As counterintuitive as it may sound, it appears that this holiday season could present us with an opportunity to keep it simple – instead of feeling like we’re in a contest to obtain as many joyful “points” with as many people as possible we could slow down and enjoy some time for self-care. What physical sensations help soothe your body, and what activities help clear your mind? Are there any hobbies/projects you’ve been interested in, but haven’t had a chance to focus on? Are there ways for you to improve your health? For example, added sugar, found not only in common treats but also in “healthy” energy bars and dressings, is rather addictive and disrupts the so-called dopamine reward system; subsequently, attempts to lower the levels of sugar in the bloodstream may lead to abstinence-like effects like headache, depression and decreased energy. Without getting into details, as a holistic counsellor I’d like to remind you that good nutrition and physical exercise can have positive influences on your hormone balance, which is essential for both physical and mental health. Speaking of which, I would also recommend that you have an honest reflection about your holiday triggers and put an effort into avoiding them to the best of your abilities.
Self-care practices, hobbies and other enjoyable activities that lie within your control are a few ways to fill up your free time during the upcoming COVID-restricted holiday season; in addition, some of my clients who struggle with the lack of control over the situation have considered cleaning and organizing their spaces, advance studying or creating meaningful rituals (ex. writing a daily wish for something to do/look forward to at the end of the pandemic). Nevertheless, I’ve become aware that there are other people who are not so concerned with having control or keeping busy, but find it quite difficult to meet their needs for connection and belonging.

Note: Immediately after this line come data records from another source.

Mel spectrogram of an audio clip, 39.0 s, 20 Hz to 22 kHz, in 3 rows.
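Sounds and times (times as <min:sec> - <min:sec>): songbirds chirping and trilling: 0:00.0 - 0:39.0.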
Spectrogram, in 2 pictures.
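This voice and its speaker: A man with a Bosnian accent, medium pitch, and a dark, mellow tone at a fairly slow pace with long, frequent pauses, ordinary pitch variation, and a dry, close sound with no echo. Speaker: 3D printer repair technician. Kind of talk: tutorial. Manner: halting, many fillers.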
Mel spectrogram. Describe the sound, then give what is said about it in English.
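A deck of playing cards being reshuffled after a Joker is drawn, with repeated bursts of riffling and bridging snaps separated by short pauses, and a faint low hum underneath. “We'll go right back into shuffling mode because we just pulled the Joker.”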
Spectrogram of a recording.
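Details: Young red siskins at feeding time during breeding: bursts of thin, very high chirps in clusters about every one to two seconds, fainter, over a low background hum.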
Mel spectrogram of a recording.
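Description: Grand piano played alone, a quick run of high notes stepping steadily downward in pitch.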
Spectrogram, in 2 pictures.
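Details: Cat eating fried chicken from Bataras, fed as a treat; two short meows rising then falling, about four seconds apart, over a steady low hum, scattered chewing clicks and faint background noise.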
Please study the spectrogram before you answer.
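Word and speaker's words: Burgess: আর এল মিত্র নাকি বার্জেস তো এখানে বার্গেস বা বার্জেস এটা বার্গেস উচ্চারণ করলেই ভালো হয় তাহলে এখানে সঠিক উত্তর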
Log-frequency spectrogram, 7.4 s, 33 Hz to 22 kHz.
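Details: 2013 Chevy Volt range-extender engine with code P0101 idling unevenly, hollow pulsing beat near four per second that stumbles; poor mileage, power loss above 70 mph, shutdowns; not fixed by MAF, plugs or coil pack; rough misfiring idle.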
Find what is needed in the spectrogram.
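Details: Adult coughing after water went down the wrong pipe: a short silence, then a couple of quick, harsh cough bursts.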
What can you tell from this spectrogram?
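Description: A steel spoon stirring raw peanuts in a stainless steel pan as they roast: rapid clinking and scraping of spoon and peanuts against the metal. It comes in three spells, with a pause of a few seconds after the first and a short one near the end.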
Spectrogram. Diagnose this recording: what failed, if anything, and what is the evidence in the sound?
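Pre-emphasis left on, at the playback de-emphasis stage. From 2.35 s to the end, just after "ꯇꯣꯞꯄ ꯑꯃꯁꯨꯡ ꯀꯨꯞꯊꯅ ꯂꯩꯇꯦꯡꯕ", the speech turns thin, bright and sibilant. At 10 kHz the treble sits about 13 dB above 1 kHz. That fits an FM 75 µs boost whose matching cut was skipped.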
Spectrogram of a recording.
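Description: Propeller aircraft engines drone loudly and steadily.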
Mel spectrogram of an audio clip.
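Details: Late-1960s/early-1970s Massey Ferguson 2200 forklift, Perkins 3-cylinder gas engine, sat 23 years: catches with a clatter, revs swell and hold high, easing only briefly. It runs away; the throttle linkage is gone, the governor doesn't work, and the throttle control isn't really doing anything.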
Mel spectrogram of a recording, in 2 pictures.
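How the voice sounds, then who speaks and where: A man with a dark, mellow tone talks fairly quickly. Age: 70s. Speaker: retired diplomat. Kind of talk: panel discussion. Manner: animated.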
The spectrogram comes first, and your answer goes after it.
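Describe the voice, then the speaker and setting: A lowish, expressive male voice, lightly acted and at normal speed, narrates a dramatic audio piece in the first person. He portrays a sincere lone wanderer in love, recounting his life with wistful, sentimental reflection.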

From my conversations with clients like these I’ve heard ideas such as working out, watching movies or playing board games simultaneously with family/friends, singing out loud or dancing (to connect with self), meditating or praying (to connect with a Higher Power), and making donations or (online) volunteering to support a cause or a social movement (feeling of belonging). I hope that you have found something that resonates with you.

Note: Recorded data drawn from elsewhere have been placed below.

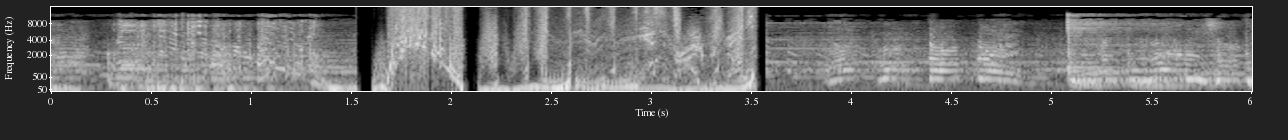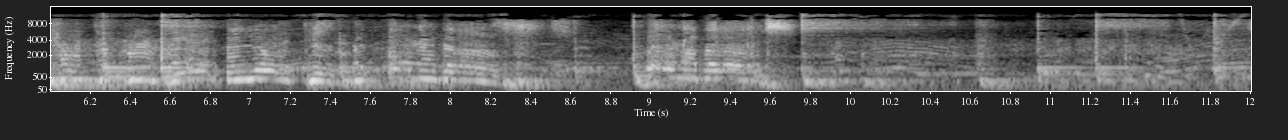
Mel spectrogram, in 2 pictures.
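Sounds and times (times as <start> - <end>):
record scratch effect: 0.4 - 3.6
heavy bass beat: 1.6 - 3.6
live music with singing: 5.1 - 12.0.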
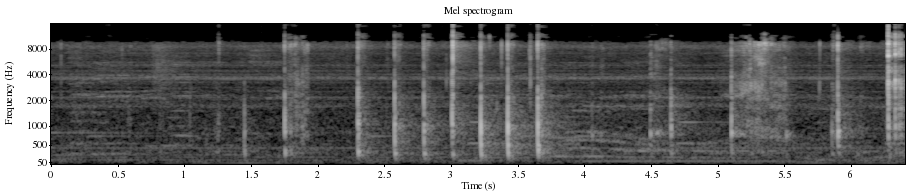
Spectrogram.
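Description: A metal spoon stirring thick chocolate cake batter in a stainless steel bowl. It knocks against the bowl in a quick run of about eight sharp taps, about four a second, between one and a half and four seconds in, then scrapes once near the end.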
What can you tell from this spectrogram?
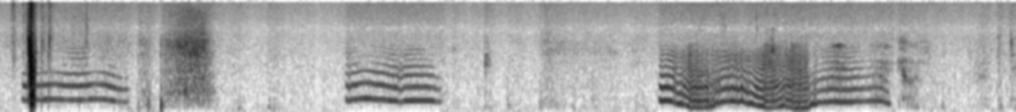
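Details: Pet cat Petal making a snoring purr, a funny noise: drawn-out harmonic moaning tones in three bouts, the last wavering up and down for several seconds, quiet room between.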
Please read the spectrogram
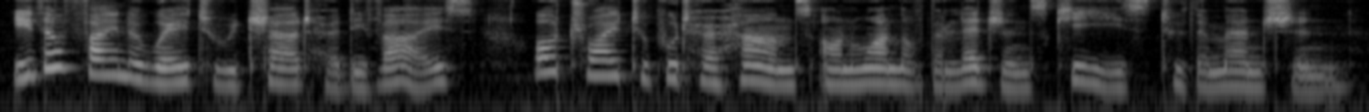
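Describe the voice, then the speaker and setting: A woman's voice: lowish voice, expressive, moderate pace. A woman reading scripted story narration for an audio drama.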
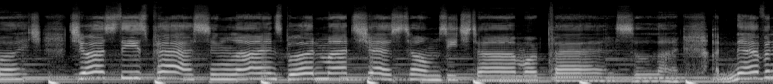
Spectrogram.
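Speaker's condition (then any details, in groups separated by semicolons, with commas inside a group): No condition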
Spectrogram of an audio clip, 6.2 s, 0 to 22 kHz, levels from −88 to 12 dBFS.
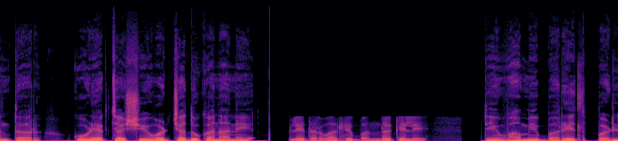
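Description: At 2.69 s the speech cuts out for 200 ms, then returns dull and boxy, with nothing above 3.8 kHz, roughly 5 dB quieter, and with a faint new noise floor about 50 dB below the speech. This character holds until 4.81 s, when the full bandwidth returns. The likely cause is the input switched to a poorer device, such as a headset in call mode, whose narrow band, lower level and own background noise replace those of the original microphone.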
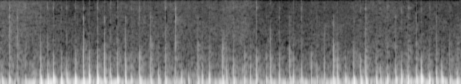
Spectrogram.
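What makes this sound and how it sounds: A palm-sized, solid, light-colored wooden cube with a rough greenish face is held in both hands and tapped and scratched with long nails. A steady, rapid stream of dozens of short, dull, low knocks is heard, each dying away almost instantly. Faint scratchy texture sits between the taps, with almost no bright content.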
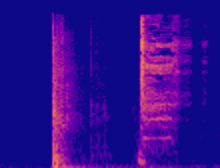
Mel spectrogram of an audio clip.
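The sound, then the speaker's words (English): A heavy thud of a head hitting a desk, followed a moment later by a second sharper knock with a brief rattling clatter as the impact flips a computer mouse upside down, then quiet. “That was my skull planting into my desk so hard that it flipped my mouse upside down.”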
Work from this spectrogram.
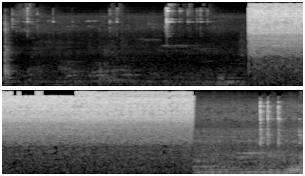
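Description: A pressure cooker releases steam in a loud, steady hiss lasting a couple of seconds, with quieter kitchen noise before and after, while cooking chickpea (kadalekalu) gojju.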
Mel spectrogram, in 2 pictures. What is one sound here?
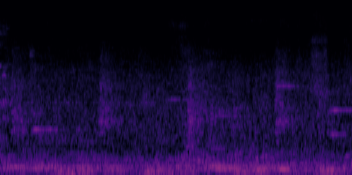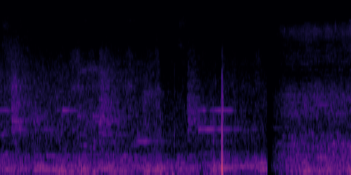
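Voices and footsteps murmur in a large echoing hall.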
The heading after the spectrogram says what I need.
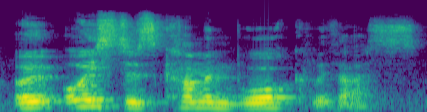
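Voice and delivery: lightly acted plea from the walrus; beseeching. A narrator's reading. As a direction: coax them along in a storybook voice. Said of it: "the walrus did beseech".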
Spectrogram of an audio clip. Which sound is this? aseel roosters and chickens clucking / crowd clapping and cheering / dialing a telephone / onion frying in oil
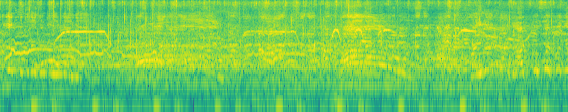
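crowd clapping and cheering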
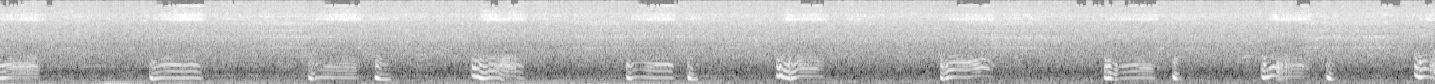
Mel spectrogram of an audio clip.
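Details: Snoring ferret, a run of gentle nasal squeaks, each breath a short rising-falling whine followed by a quicker catch, repeating steadily about every one and a half seconds against low background hiss.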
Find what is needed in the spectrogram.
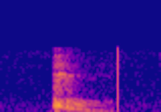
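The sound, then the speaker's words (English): A person clears their throat once in a short, rough, gravelly burst that fades away, followed by a brief click and another faint short sound. “Someone clearing their throat.”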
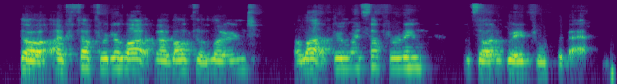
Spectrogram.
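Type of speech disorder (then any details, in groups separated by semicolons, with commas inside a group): Dysarthria; cerebral palsy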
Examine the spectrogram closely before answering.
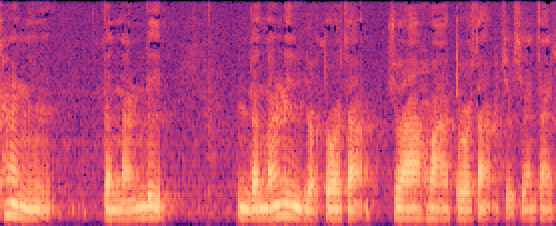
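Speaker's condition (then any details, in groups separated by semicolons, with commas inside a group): Hearing impairment; others speak too fast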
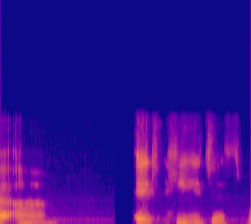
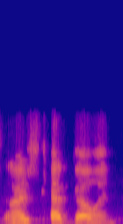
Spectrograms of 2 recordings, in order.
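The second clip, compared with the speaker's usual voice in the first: ordinary talk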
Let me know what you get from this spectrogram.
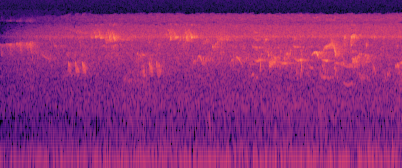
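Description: Small birds chirping in short, repeated calls over a low, steady rumble of outdoor background noise. The chirping becomes busier after the first couple of seconds.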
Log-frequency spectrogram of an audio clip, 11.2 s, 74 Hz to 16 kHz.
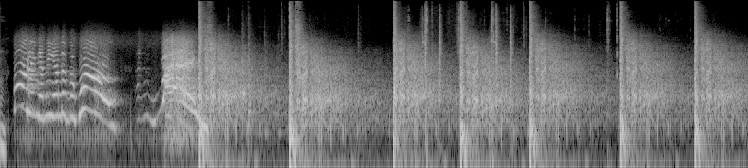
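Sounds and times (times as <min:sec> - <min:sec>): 
speech: 0:00.6 - 0:03.5
gunshots fired at a painting canvas as an art production: 0:03.0 - 0:11.2.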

For additional suggestions that may be useful to you consider registering for the CMHA free virtual webinar (a few dates are available) entitled “The Holidays, Your Mental Health & COVID 19”
Petra Sovcov is not a Medical Doctor (MD) nor a Naturopath (ND), she is a Clinical Herbal Therapist (CHT) and holds a Doctorate in Natural Medicine (DNM). The suggestions or recommendations made on this site are not meant to be a substitute for advice from your MD, or as a substitute for any prescriptions you may be taking. Suggestions followed will be the responsibility of the reader, and are stated with the intention of interest and education only. If you have a health issue, please see your primary care physician (MD) first and foremost.